“You’re also going to be hearing the argument that it’s going to be a revenue cash cow; that’s not the case,” he said. “We need to research cannabis, but it needs to go through the FDA (Food and Drug Administration). I know that’s a longer more tedious process, but the potential of the drug needs to be explored that way.”
Johnson, the bureau chief of the Charleston PD, cautioned that once marijuana is legalized, that decision is “irreversible.”
“From my perspective, when there is a push for marijuana, it begins with a push for medical, then a push for recreational marijuana,” Johnson said. “I just want to say that the decisions we make can be irreversible.”
Johnson also countered the commonly made claim that marijuana is not addictive.
“What I will tell you is I have spoken to many, many people who are daily users of marijuana and they tell me it’s addictive,” Johnson said. “So, I ask is it psychologically addictive or physically addictive? And they tell me it’s both.”
Wilson, who is an addictions counselor and also in long-term recovery, said he believes it’s not the drug that determines whether someone is addicted, but rather the person’s relationship to that drug.
“I don’t think that if marijuana were legalized it would change the landscape of treatment because I think that in treatment, we deal with the disease of addiction, not specific to the drug, and I think it would be something that each individual would have to work out for himself or herself,” Wilson said.

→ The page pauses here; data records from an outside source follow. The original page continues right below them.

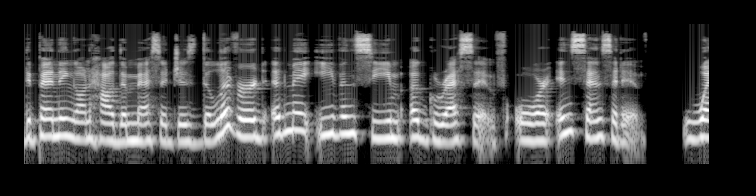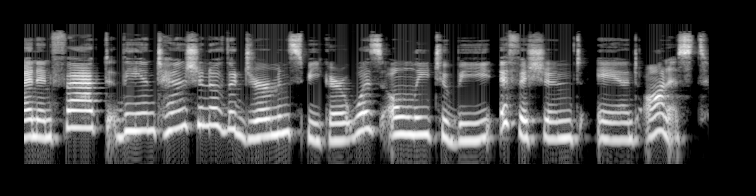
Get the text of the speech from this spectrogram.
Depending on how the message is delivered, it may even seem aggressive or insensitive, when in fact the intention of the German speaker was only to be efficient and honest.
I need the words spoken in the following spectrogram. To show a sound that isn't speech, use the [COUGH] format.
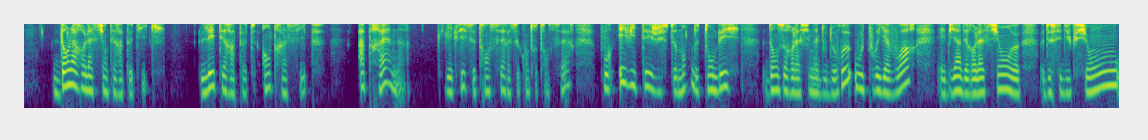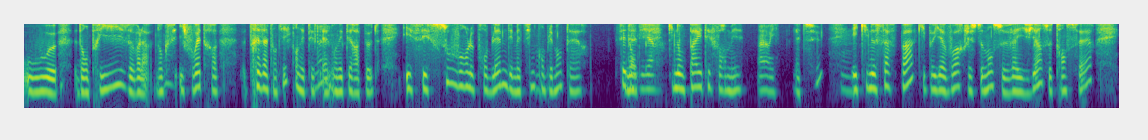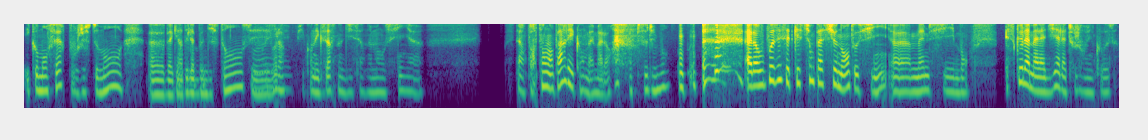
dans la relation thérapeutique, les thérapeutes, en principe, apprennent qu'il existe ce transfert et ce contre-transfert pour éviter justement de tomber dans un relationnel douloureux où il pourrait y avoir eh bien des relations euh, de séduction ou euh, d'emprise voilà. Donc il faut être très attentif quand on est, on est thérapeute. Et c'est souvent le problème des médecines complémentaires. C'est-à-dire? qui n'ont pas été formées. Ah oui là-dessus hmm. et qui ne savent pas qu'il peut y avoir justement ce va-et-vient, ce transfert et comment faire pour justement euh, bah, garder la bonne distance et voilà. Et puis qu'on exerce notre discernement aussi. Euh, C'était important d'en parler quand même alors. [LAUGHS] Absolument. [LAUGHS] alors vous posez cette question passionnante aussi, euh, même si bon, est-ce que la maladie elle a toujours une cause?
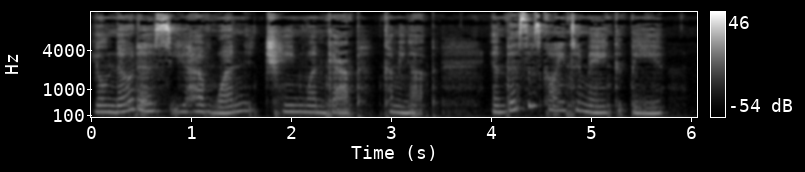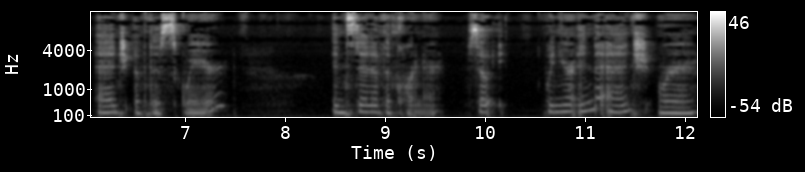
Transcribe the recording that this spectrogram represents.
you'll notice you have one chain one gap coming up and this is going to make the edge of the square instead of the corner. So when you're in the edge or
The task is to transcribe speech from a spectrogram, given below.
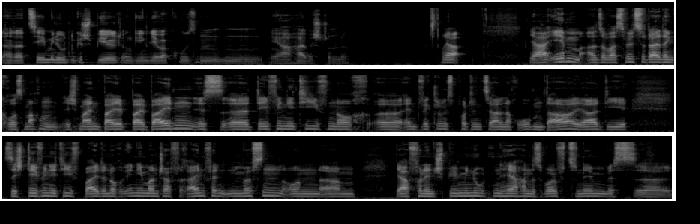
hat er 10 Minuten gespielt und gegen Leverkusen, ja, halbe Stunde. Ja. Ja, eben. Also, was willst du da denn groß machen? Ich meine, bei, bei beiden ist äh, definitiv noch äh, Entwicklungspotenzial nach oben da, ja, die sich definitiv beide noch in die Mannschaft reinfinden müssen. Und ähm, ja, von den Spielminuten her Hannes Wolf zu nehmen, ist, äh,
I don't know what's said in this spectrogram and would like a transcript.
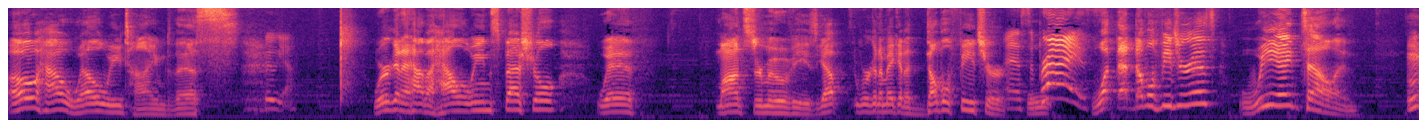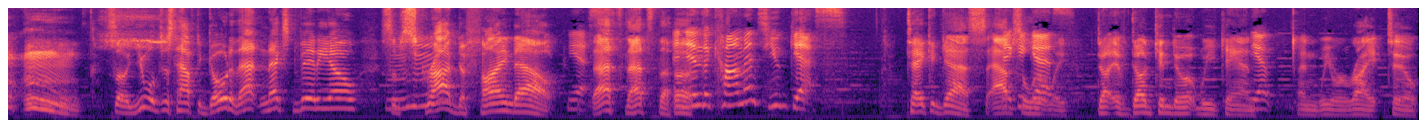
Oh, how well we timed this. Booyah. We're gonna have a Halloween special with monster movies. Yep, we're gonna make it a double feature. And a surprise! What that double feature is, we ain't telling. Mm-mm. So you will just have to go to that next video, subscribe to find out. Mm-hmm. Yes. That's that's the And in the comments, you guess. Take a guess. Absolutely. guess. Du- if Doug can do it, we can. Yep. And we were right too.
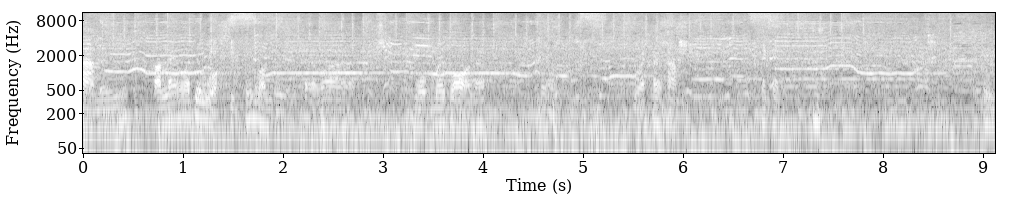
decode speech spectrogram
ตามนี้ ตอนแรกว่าจะบวกสิบให้หมดเลยแต่ว่างบไม่พอนะเดี๋ยวบวกค่อยทำไม่ใช่คือ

Bragg, the founder of West Virginia Green is the New Black, said he’s motivated to push for the legalization of marijuana because he thinks it would function as a solution to the opioid epidemic.
“What’s happened is I’ve seen what the opioid epidemic has done — and the lack of hope and the lack of economic prosperity, the loss of the coal industry, and what that has done by losing the coal severance tax which paid for so much of our county revenue, and that money’s not coming back and that’s one of the reasons I started researching legalized cannabis,” Bragg said. “One of the goals I would have in a legalized cannabis industry in our state is that we could be a magnate for research. We have some of the highest depression rates, some of the highest obesity rates, some of the highest drug overdose death rates, anxiety, so many different problems that we have in this state that there is medical research that shows there could be positives there.”
In states that have legalized medical marijuana, there is a 24.8 percent reduction in opioid overdose deaths, Bragg contended.
“Opioid addiction rates are off the chart, and it is literally destroying this state,” Bragg said. “I believe one of the reasons those [overdose] numbers are going down in states that have legalized it is because people are getting another option. It’s not a perfect option, it’s not a perfect drug, but it does seem to help a lot of people, especially with pain.”
“The most important thing to me is if marijuana can help somebody … I don’t think it’s fair for us to stop that parent (of a sick child) from being able to have that same opportunity here,” Bragg added, also saying that legalizing marijuana could increase job creation, spur economic activity and heighten the number of people moving to the state.
Pushkin said that in states where marijuana is decriminalized, there are fewer traffic fatalities, as well as a 25 percent drop in fatalities due to overdose of heroin or opioids.
He also agreed that a lot of money could be made from legalizing marijuana.
“It is a multi-million-dollar industry in West Virginia,” Pushkin said. “There’s a lot of money being made off the growing and selling of marijuana in the state and we see absolutely zero revenue from that.”
Shemelya, however, called marijuana “the most dangerous drug in America.”
“What makes it so dangerous is that it’s the most misunderstood drug in America,” he said.
Pushkin pushed back, saying no one has ever died of a marijuana overdose.
“There are a whole lot of legal drugs that are in people’s medicine cabinets right now that their kids could get into that could kill them,” Pushkin said. “This drug won’t do that. If it helps alleviate somebody’s pain, if it helps some last days of people’s lives to be more comfortable, they should have that option.”